#### [Try it]
A single number is the whole answer: the count of lines in the records where "said" occurs.

━━━

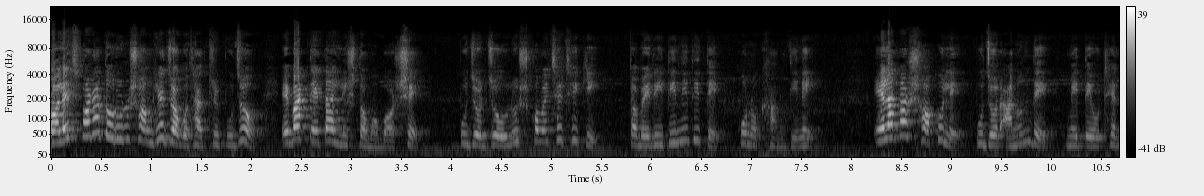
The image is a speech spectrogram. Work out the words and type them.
কলেজ পাড়া তরুণ সংঘে জগদ্ধাত্রী পুজো, এবার তেতাল্লিশতম বর্ষে। পুজোর জৌলুস কমেছে ঠিকই, তবে রীতিনীতিতে কোনো খামতি নেই। এলাকার সকলে পুজোর আনন্দে মেতে ওঠেন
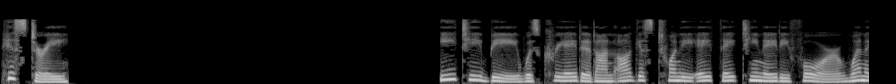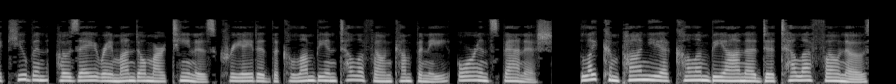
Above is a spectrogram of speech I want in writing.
History ETB was created on August 28, 1884 when a Cuban, José Raimundo Martínez created the Colombian Telephone Company, or in Spanish, La Compañía Colombiana de Teléfonos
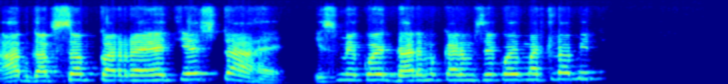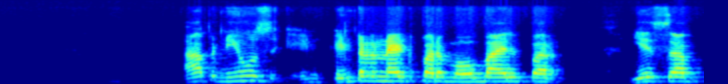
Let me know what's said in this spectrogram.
आप गपशप कर रहे चेष्टा है। इसमें कोई धर्म, कर्म से कोई मतलब ही नहीं। आप न्यूज़, इंटरनेट पर, मोबाइल पर, ये सब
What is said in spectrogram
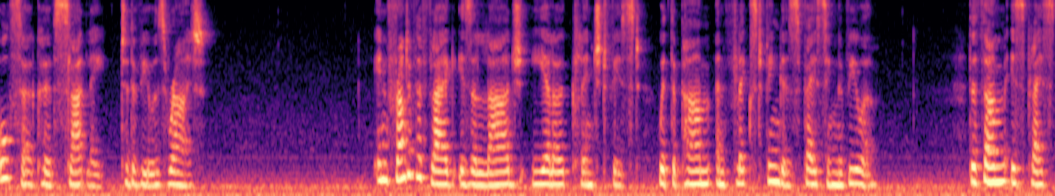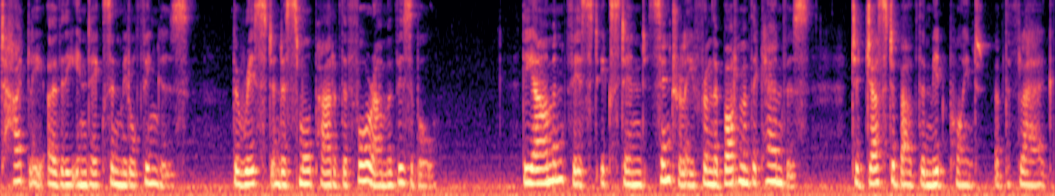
also curves slightly to the viewer's right. In front of the flag is a large yellow clenched fist with the palm and flexed fingers facing the viewer. The thumb is placed tightly over the index and middle fingers. The wrist and a small part of the forearm are visible. The arm and fist extend centrally from the bottom of the canvas to just above the midpoint of the flag.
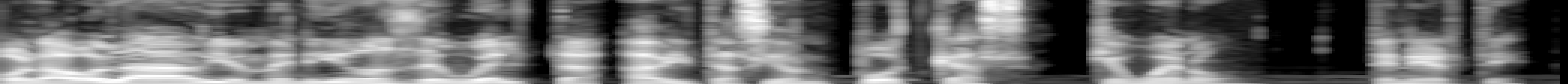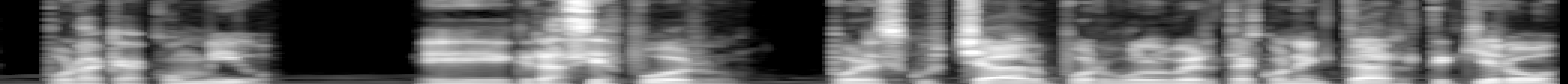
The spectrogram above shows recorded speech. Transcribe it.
Hola, hola, bienvenidos de vuelta a Habitación Podcast. Qué bueno tenerte por acá conmigo. Eh, gracias por, por escuchar, por volverte a conectar. Te quiero,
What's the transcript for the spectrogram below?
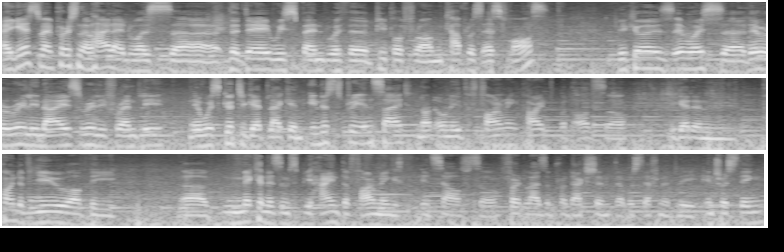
I guess my personal highlight was uh, the day we spent with the people from K plus S France because it was uh, they were really nice, really friendly. It was good to get like an industry insight, not only the farming part, but also to get a point of view of the uh, mechanisms behind the farming itself. So fertilizer production, that was definitely interesting.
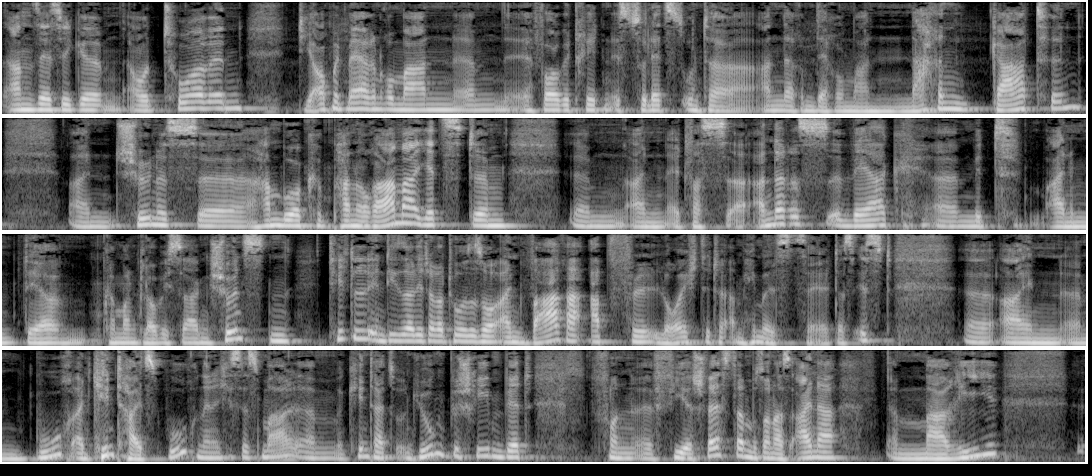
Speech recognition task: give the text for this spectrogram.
ansässige Autorin, die auch mit mehreren Romanen ähm, hervorgetreten ist, zuletzt unter anderem der Roman Narrengarten, ein schönes äh, Hamburg-Panorama, jetzt ähm, ähm, ein etwas anderes Werk äh, mit einem der, kann man glaube ich sagen, schönsten Titel in dieser Literatursaison, ein wahrer Apfel leuchtete am Himmelszelt. Das ist äh, ein ähm, Buch, ein Kindheitsbuch, nenne ich es jetzt mal, ähm, Kindheits- und Jugend beschrieben wird von äh, vier Schwestern, besonders einer äh, Marie,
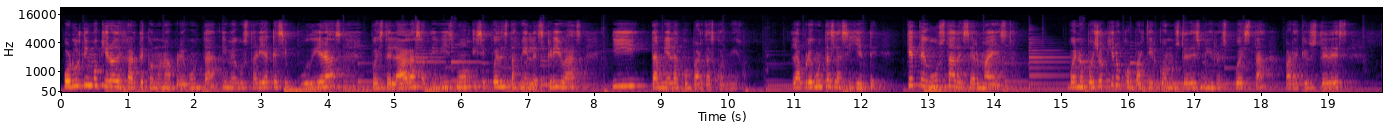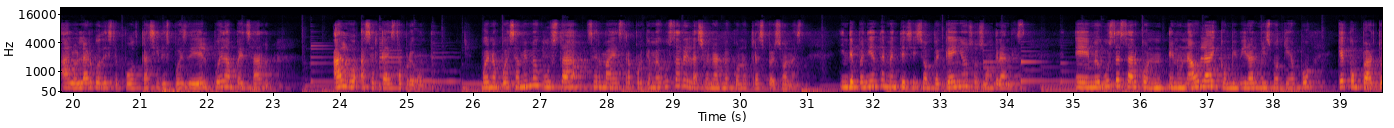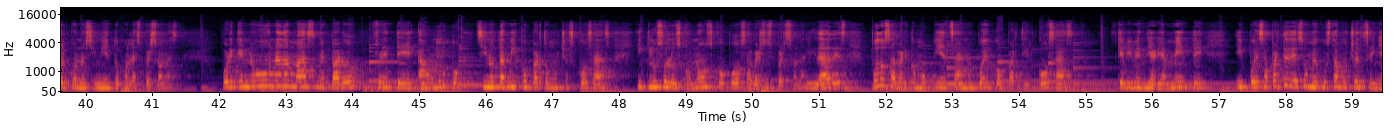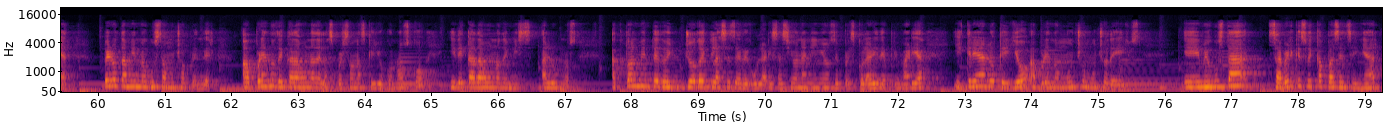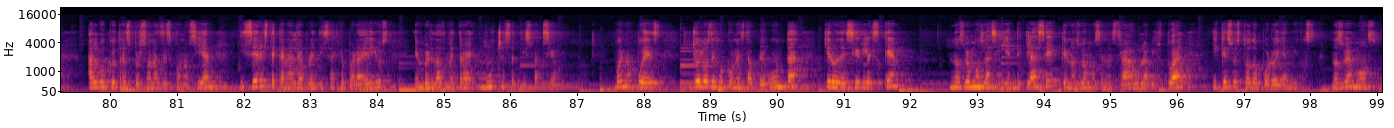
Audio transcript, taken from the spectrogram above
Por último, quiero dejarte con una pregunta y me gustaría que si pudieras, pues te la hagas a ti mismo y si puedes también la escribas y también la compartas conmigo. La pregunta es la siguiente, ¿qué te gusta de ser maestro? Bueno, pues yo quiero compartir con ustedes mi respuesta para que ustedes a lo largo de este podcast y después de él puedan pensar algo acerca de esta pregunta. Bueno, pues a mí me gusta ser maestra porque me gusta relacionarme con otras personas, independientemente si son pequeños o son grandes. Eh, me gusta estar en un aula y convivir al mismo tiempo que comparto el conocimiento con las personas, porque no nada más me paro frente a un grupo, sino también comparto muchas cosas, incluso los conozco, puedo saber sus personalidades, puedo saber cómo piensan, me pueden compartir cosas que viven diariamente y pues aparte de eso me gusta mucho enseñar, pero también me gusta mucho aprender. Aprendo de cada una de las personas que yo conozco y de cada uno de mis alumnos. Actualmente doy, yo doy clases de regularización a niños de preescolar y de primaria y crean lo que yo aprendo mucho, mucho de ellos. Eh, me gusta saber que soy capaz de enseñar algo que otras personas desconocían y ser este canal de aprendizaje para ellos en verdad me trae mucha satisfacción. Bueno, pues yo los dejo con esta pregunta. Quiero decirles que nos vemos la siguiente clase, que nos vemos en nuestra aula virtual y que eso es todo por hoy amigos. Nos vemos.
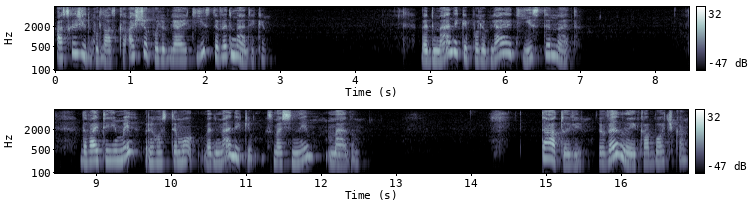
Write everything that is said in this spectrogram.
А скажіть, будь ласка, а що полюбляють їсти ведмедики? Ведмедики полюбляють їсти мед. Давайте і ми пригостимо ведмедиків смачним медом. Татові велика бочка.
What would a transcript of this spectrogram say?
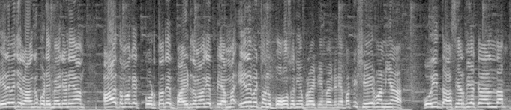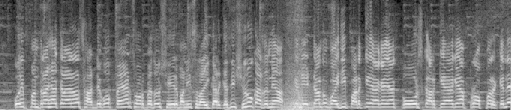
ਇਹਦੇ ਵਿੱਚ ਰੰਗ ਬੜੇ ਮਿਲ ਜਾਣੇ ਆ। ਆ ਦਵਾਂਗੇ ਕੁੜਤਾ ਤੇ ਵਾਈਟ ਦਵਾਂਗੇ ਪਜਾਮਾ। ਇਹਦੇ ਵਿੱਚ ਤੁਹਾਨੂੰ ਬਹੁਤ ਸਾਰੀਆਂ ਵੈਰਾਈਟੀਆਂ ਮਿਲ ਜਾਣੀਆਂ ਬਾਕੀ ਸ਼ੇਰਵਾਨੀਆਂ, ਕੋਈ 10000 ਰੁਪਇਆ ਕਰਾ ਲੈਂਦਾ, ਕੋਈ 15000 ਕਰਾ ਲੈਂਦਾ। ਸਾਡੇ ਕੋਲ 6500 ਰੁਪਏ ਤੋਂ ਸ਼ੇਰਵਾਨੀ ਸਿਲਾਈ ਕਰਕੇ ਅਸੀਂ ਸ਼ੁਰੂ ਕਰ ਦਿੰਨੇ ਆ ਕੈਨੇਡਾ ਤੋਂ ਬਾਈ ਜੀ ਪੜ ਕੇ ਆ ਗਏ ਆ ਕੋਰਸ ਕਰਕੇ ਆ ਗਿਆ ਪ੍ਰੋਪਰ ਕਹਿੰਦੇ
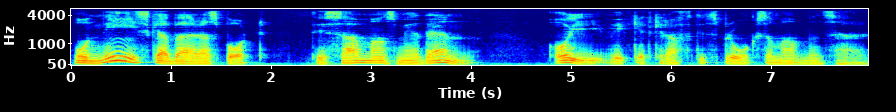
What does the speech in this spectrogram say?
och ni ska bäras bort tillsammans med den. Oj, vilket kraftigt språk som används här.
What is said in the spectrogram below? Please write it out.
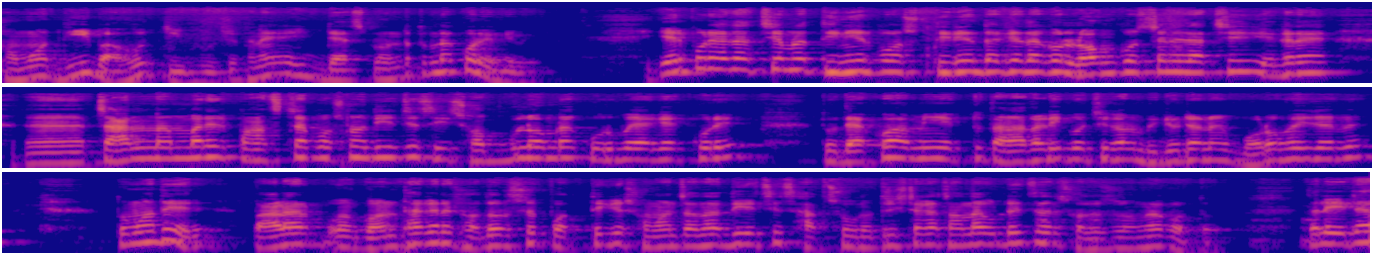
সমদ্বিবাহু ত্রিভুজ। এখানে এই ড্যাশ প্রণটা তোমরা করে নেবে। এরপরে যাচ্ছি আমরা তিনের তিনের দাগে দেখো লং কোশ্চেনে যাচ্ছি। এখানে চার নাম্বারের পাঁচটা প্রশ্ন দিয়েছে, সেই সবগুলো আমরা করব এক এক করে। তো দেখো আমি একটু তাড়াতাড়ি করছি, কারণ ভিডিওটা অনেক বড় হয়ে যাবে। তোমাদের পাড়ার গ্রন্থাগারের সদস্য প্রত্যেকে সমান চাঁদা দিয়েছে, সাতশো উনত্রিশ টাকা চাঁদা উঠেছে, তাহলে সদস্য সংখ্যা কত? তাহলে এটা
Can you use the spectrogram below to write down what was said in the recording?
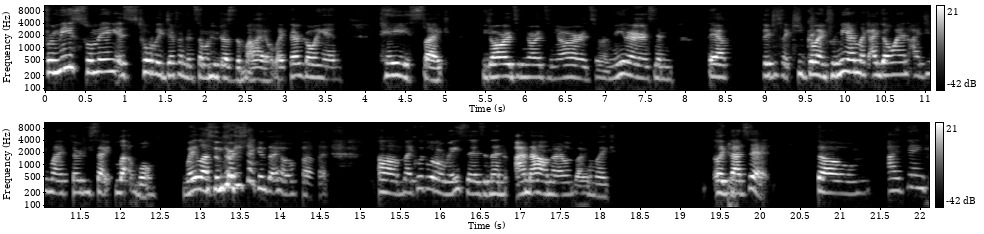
for me, swimming is totally different than someone who does the mile. Like they're going in pace, like yards and yards and yards or meters, and they have they just like keep going. For me, I'm like I go in, I do my 30 second, well, way less than 30 seconds, I hope, but um, my quick little races, and then I'm out, and then I look like I'm like, like yeah. that's it. So I think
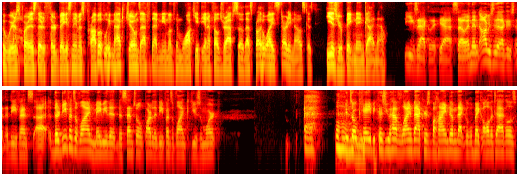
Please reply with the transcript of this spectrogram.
The weirdest um, part is their third biggest name is probably Mac Jones after that meme of him walking at the NFL draft. So that's probably why he's starting now, is because he is your big name guy now. Exactly. Yeah. So, and then obviously, like I said, the defense, uh, their defensive line, maybe the, the central part of the defensive line could use some work. it's okay because you have linebackers behind them that will make all the tackles.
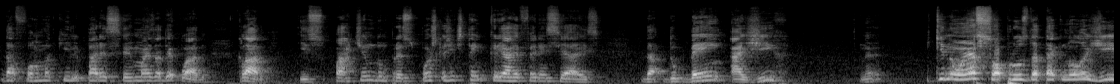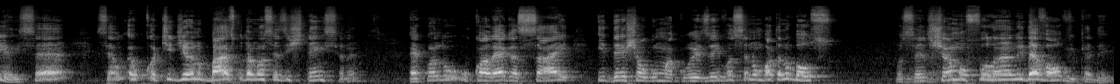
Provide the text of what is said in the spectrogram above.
da forma que lhe parecer mais adequada. Claro, isso partindo de um pressuposto que a gente tem que criar referenciais da, do bem agir, né? e que não é só para o uso da tecnologia, isso é, isso é o, é o cotidiano básico da nossa existência. Né? É quando o colega sai e deixa alguma coisa e você não bota no bolso. Você chama o fulano e devolve o que é dele.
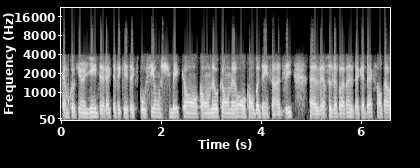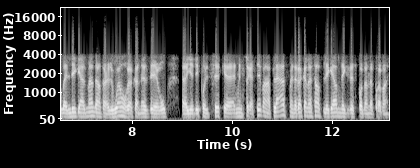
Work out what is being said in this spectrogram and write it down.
comme quoi qu'il y a un lien direct avec les expositions chimiques qu'on a, qu'on a au combat d'incendie, versus la province de Québec. Si on parle légalement dans un loi, on reconnaît zéro. Il y a des politiques administratives en place mais la reconnaissance légale n'existe pas dans notre province.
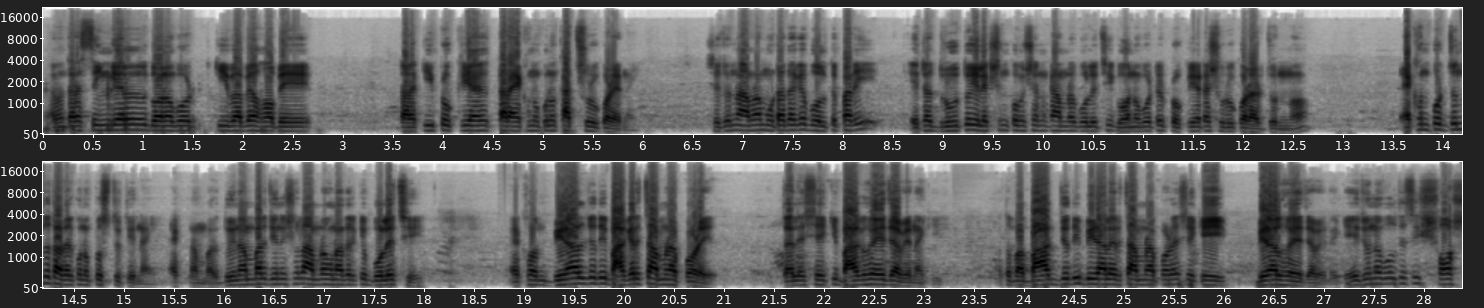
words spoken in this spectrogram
এবং তারা সিঙ্গেল গণভোট কীভাবে হবে, তারা কি প্রক্রিয়া তারা এখনও কোনো কাজ শুরু করে নাই। সেজন্য আমরা মোটা দাগে বলতে পারি এটা দ্রুত ইলেকশন কমিশনকে আমরা বলেছি গণভোটের প্রক্রিয়াটা শুরু করার জন্য। এখন পর্যন্ত তাদের কোনো প্রস্তুতি নাই, এক নাম্বার। দুই নাম্বার জিনিস হলো আমরা ওনাদেরকে বলেছি, এখন বিড়াল যদি বাঘের চামড়া পড়ে, তাহলে সে কি বাঘ হয়ে যাবে নাকি? অথবা বাঘ যদি বিড়ালের চামড়া পড়ে, সে কি বিড়াল হয়ে যাবে নাকি? এই জন্য বলতেছি শশ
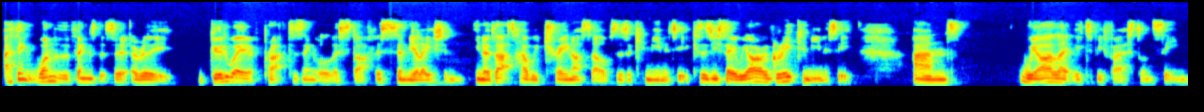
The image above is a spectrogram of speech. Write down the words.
I think one of the things that's a, a really good way of practicing all this stuff is simulation. You know, that's how we train ourselves as a community. Because as you say, we are a great community, and we are likely to be first on scene.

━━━

#### [Worked solution]
8